Allowing students to begin classes an hour later in the morning leads to improved exam results and better participation during lessons, according to a study carried out by the PXL University of Applied Sciences and Arts in Hasselt.
The experiment was carried out among students of journalism. Their first classes were shifted from 08.30 to 09.30.
The difference was immediately noticed from the results of mid-term exams in January. Students who had followed a general humanities education in secondary school showed little change. But students who had followed technical or art education in school had results 5% better than average, said Veerle Schuyten, head of the media and tourism department.
The effects were also seen in the classroom.
“The students are more rested, and so they take a more active part in lessons, and admit themselves that they are better able to work on their assignments,” she said.

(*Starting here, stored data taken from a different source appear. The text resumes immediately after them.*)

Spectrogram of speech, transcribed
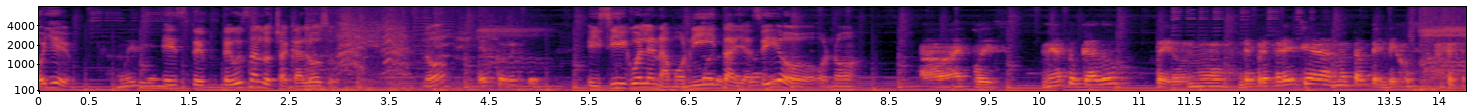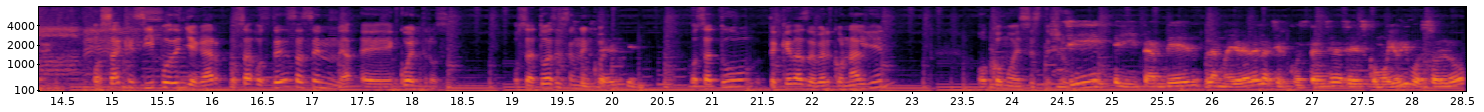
Oye, Muy bien. este, ¿te gustan los chacalosos? ¿No? Es correcto. ¿Y sí huelen a monita y así o, o no? Ay, pues me ha tocado, pero no, de preferencia no tan pendejos. O sea que sí pueden llegar, o sea, ustedes hacen eh, encuentros. O sea, tú haces un encuentro. O sea, tú te quedas de ver con alguien o cómo es este show. Sí, y también la mayoría de las circunstancias es como yo vivo solo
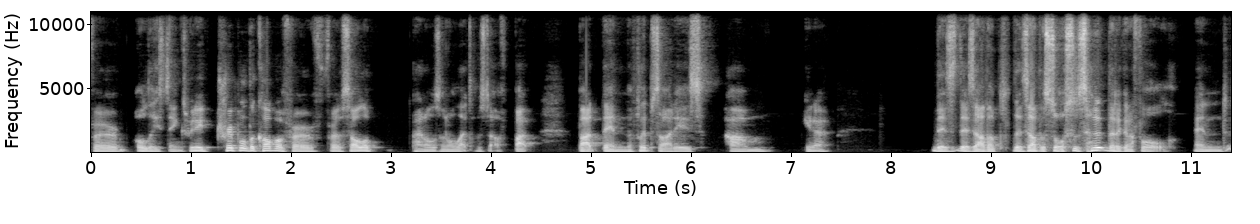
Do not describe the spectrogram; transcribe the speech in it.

Some students have since taken to going to bed an hour later, but that does not seem to change the results.
“According to the research, it appears that it makes no difference if you go to bed later or not. It is mainly that extra hour in the morning that makes you more fit.”

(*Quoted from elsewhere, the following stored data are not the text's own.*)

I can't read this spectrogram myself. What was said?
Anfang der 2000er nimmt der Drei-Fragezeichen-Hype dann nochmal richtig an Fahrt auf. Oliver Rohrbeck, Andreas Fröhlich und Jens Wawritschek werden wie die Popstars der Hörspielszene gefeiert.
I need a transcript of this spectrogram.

The college is aware that the experiment has only take account of one term, but other research backs up the findings.
“At some British and American schools they’ve been doing this for years, and over there it really does pay off,” Schuyten said. “Although of course exam results depend on a whole lot of other factors than just whether you’ve slept enough.” PXL will also extend the experiment in years to come.
“We will certainly be continuing with the journalism students, because we’ve seen it’s worth the effort. Whether we apply it to other classes has yet to be decided.”